- **Your objective**
Each line from the one that holds "Submit a transcript" to the end of the records is to be retyped exactly. Pictures are not part of the copy.

- **Data section**
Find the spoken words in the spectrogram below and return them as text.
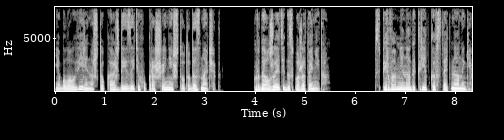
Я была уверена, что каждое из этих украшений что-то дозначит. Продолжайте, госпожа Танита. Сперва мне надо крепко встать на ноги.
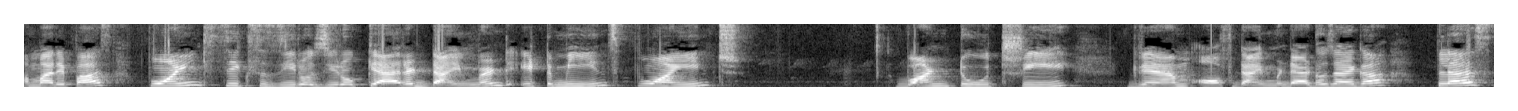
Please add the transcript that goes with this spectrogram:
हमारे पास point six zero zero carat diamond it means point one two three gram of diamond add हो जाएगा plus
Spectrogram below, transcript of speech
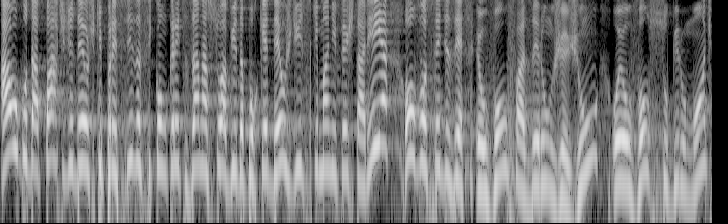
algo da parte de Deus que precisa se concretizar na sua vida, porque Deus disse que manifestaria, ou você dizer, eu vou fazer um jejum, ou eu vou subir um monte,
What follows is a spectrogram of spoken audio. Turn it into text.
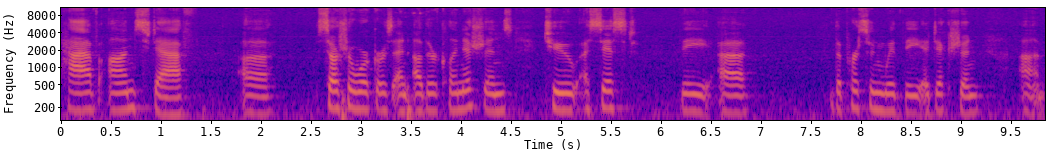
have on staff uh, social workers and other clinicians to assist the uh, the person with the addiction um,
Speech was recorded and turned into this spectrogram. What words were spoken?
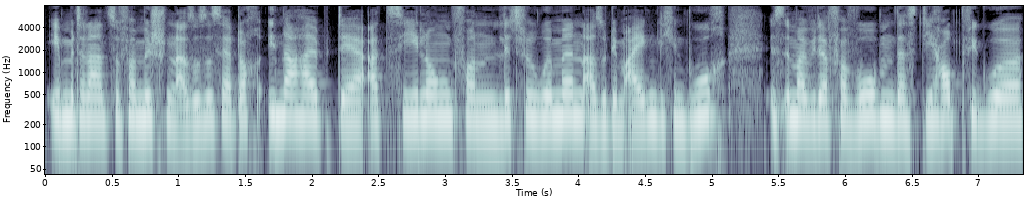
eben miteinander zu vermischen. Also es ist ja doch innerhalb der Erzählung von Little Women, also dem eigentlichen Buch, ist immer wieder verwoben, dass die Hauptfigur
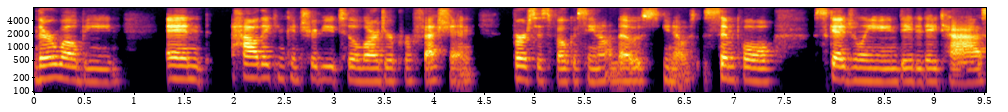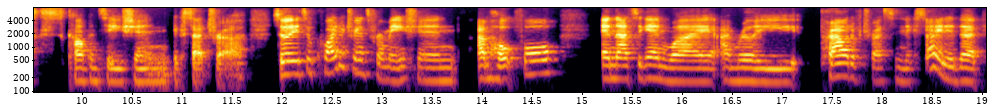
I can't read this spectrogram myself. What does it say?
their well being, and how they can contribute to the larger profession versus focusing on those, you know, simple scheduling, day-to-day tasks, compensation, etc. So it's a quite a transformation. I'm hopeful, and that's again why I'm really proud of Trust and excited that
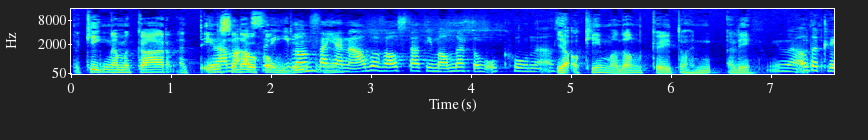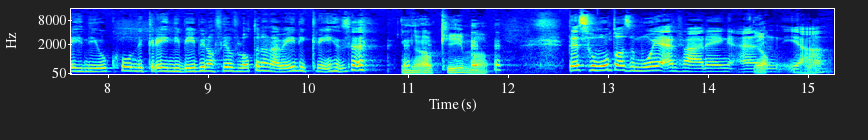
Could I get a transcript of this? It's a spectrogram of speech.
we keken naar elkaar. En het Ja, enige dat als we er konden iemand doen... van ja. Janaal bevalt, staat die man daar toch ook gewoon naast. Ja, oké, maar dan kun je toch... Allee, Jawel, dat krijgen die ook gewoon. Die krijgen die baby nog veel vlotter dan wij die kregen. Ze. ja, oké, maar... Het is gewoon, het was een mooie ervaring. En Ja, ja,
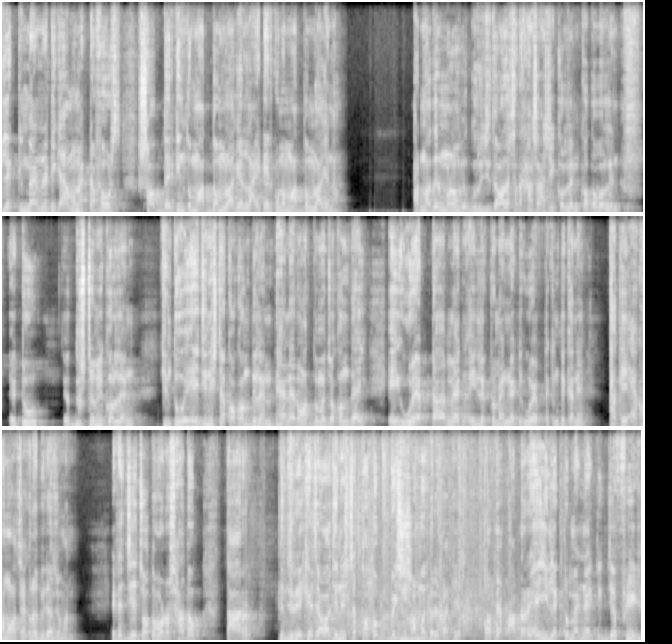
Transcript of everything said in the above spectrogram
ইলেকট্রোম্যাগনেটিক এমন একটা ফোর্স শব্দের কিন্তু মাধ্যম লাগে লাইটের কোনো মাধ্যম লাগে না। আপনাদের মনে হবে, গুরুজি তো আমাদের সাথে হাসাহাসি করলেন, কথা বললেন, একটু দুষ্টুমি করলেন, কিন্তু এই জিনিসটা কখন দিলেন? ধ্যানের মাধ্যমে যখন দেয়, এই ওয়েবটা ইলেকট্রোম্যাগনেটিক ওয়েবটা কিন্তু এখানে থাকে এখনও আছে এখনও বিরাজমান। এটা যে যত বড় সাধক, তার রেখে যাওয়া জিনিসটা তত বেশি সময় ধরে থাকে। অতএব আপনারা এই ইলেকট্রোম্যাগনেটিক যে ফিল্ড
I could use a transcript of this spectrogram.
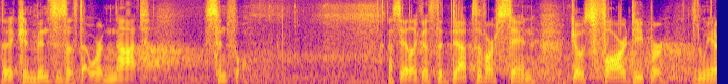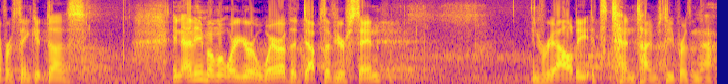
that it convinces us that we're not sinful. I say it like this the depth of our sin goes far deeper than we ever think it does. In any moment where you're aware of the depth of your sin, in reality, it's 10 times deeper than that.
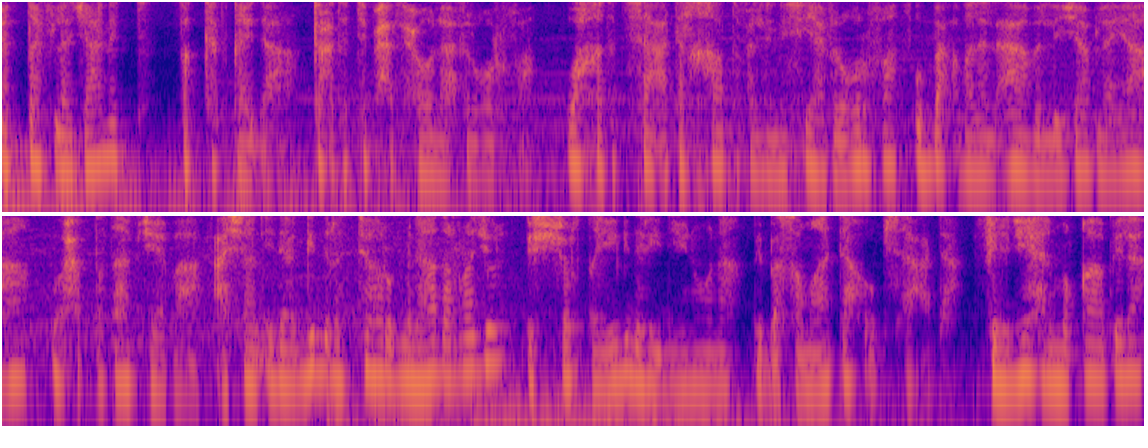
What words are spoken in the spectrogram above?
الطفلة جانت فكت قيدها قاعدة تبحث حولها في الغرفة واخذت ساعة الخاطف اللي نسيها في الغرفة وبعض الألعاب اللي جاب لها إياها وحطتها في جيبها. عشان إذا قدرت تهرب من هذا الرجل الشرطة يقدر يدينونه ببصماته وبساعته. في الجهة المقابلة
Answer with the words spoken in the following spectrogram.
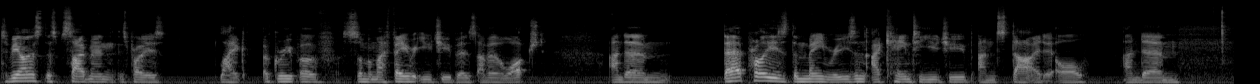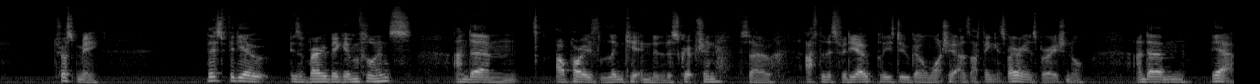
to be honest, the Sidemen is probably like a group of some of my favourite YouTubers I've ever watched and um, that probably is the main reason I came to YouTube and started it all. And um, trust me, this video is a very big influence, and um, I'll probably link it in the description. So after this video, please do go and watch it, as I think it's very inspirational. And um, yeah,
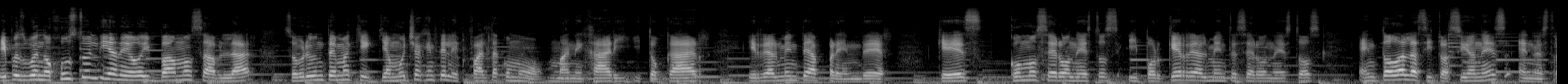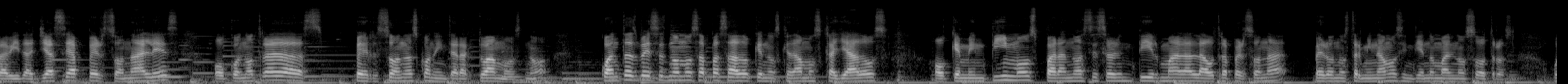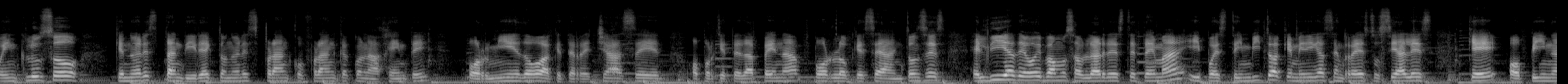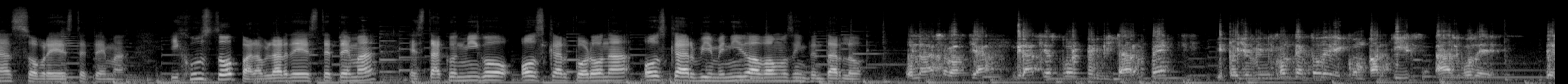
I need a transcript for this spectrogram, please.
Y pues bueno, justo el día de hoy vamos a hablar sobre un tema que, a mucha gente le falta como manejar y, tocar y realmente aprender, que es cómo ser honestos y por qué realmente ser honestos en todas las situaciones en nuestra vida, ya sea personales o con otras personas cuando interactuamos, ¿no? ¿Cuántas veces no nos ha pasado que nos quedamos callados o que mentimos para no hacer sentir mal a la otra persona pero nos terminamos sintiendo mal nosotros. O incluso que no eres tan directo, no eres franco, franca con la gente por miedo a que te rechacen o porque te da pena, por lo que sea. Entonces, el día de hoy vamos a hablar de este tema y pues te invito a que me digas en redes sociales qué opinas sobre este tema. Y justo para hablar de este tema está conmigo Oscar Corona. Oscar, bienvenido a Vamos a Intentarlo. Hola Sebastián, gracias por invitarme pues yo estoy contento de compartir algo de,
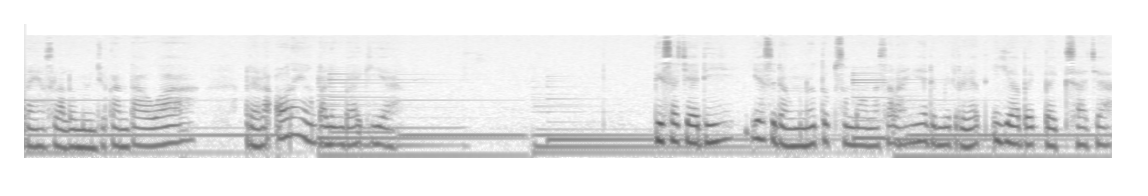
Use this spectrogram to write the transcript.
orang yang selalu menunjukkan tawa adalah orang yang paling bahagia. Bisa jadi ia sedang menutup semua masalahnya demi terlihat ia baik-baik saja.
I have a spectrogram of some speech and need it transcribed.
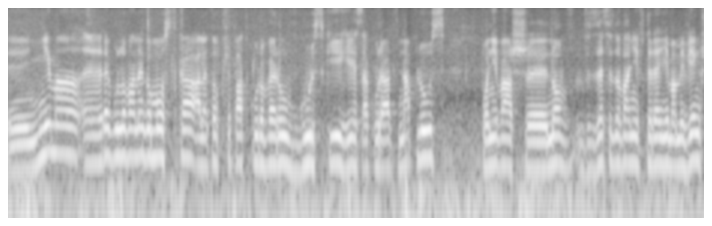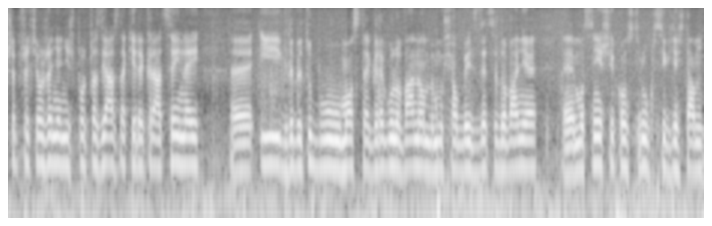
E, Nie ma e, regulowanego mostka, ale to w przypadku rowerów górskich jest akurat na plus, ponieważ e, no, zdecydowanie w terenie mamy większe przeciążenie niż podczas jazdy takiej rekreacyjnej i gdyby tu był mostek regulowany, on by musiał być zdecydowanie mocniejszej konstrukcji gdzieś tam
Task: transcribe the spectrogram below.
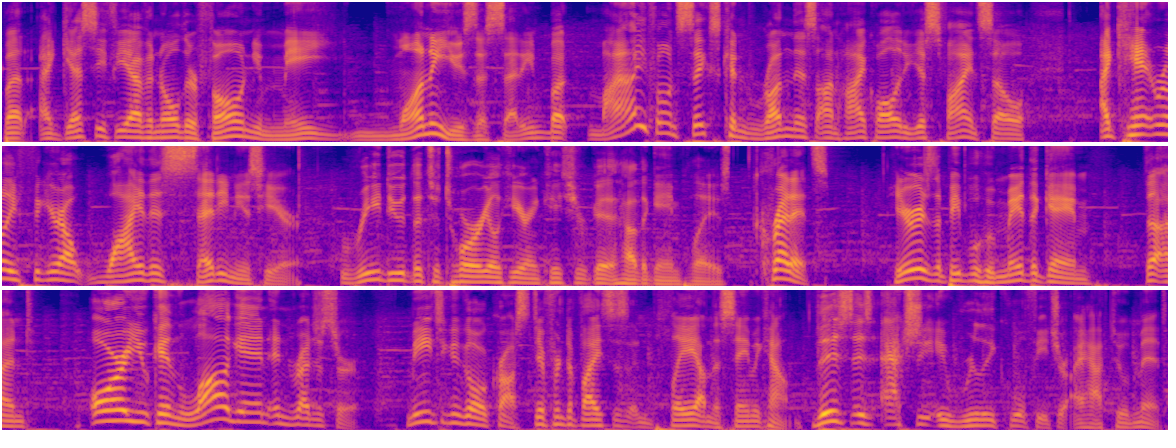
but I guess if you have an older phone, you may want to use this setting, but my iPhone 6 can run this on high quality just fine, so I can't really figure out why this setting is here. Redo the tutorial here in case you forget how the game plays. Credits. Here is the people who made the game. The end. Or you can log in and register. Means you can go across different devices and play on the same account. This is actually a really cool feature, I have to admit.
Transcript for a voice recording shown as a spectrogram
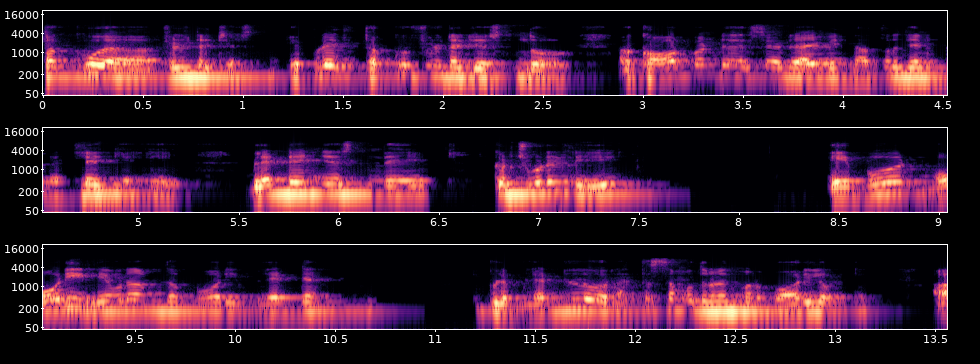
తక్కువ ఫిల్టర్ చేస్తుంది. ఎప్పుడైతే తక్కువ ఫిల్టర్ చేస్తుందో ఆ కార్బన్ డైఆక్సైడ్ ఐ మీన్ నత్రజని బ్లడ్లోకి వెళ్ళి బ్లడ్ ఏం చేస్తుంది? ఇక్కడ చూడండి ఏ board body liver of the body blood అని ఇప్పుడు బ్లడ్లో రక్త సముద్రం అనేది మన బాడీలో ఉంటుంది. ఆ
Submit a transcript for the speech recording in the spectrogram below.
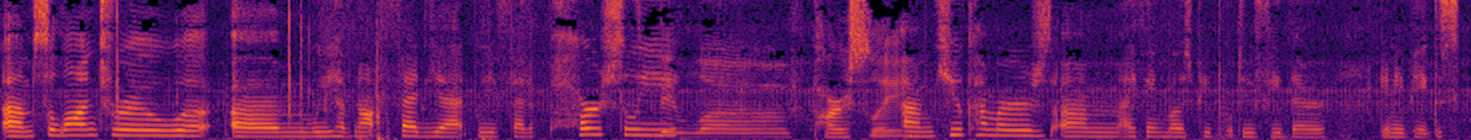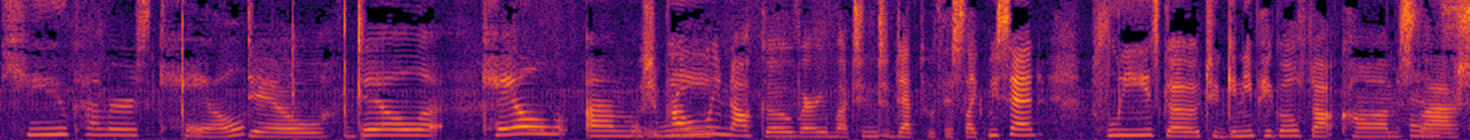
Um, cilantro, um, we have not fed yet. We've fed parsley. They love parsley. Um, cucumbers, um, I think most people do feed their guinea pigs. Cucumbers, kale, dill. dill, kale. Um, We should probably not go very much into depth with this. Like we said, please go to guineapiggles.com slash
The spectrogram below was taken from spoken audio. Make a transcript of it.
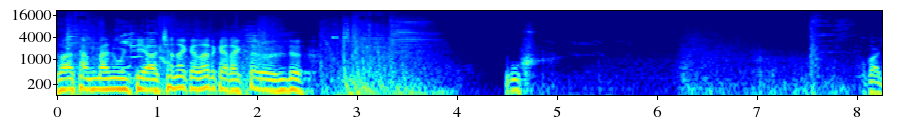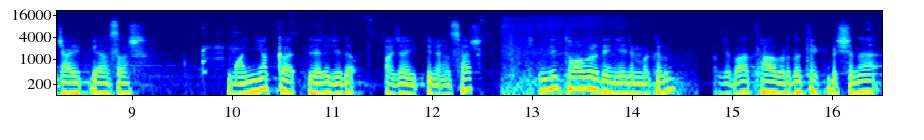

- **Answer for this exercise**
Submit a transcript for the speech recording in the spectrogram below.
Um, cilantro, um, we have not fed yet. We've fed parsley. They love parsley. Um, cucumbers, um, I think most people do feed their guinea pigs. Cucumbers, kale, dill. dill, kale. Um, We should probably not go very much into depth with this. Like we said, please go to guineapiggles.com slash
The spectrogram below was taken from spoken audio. Make a transcript of it.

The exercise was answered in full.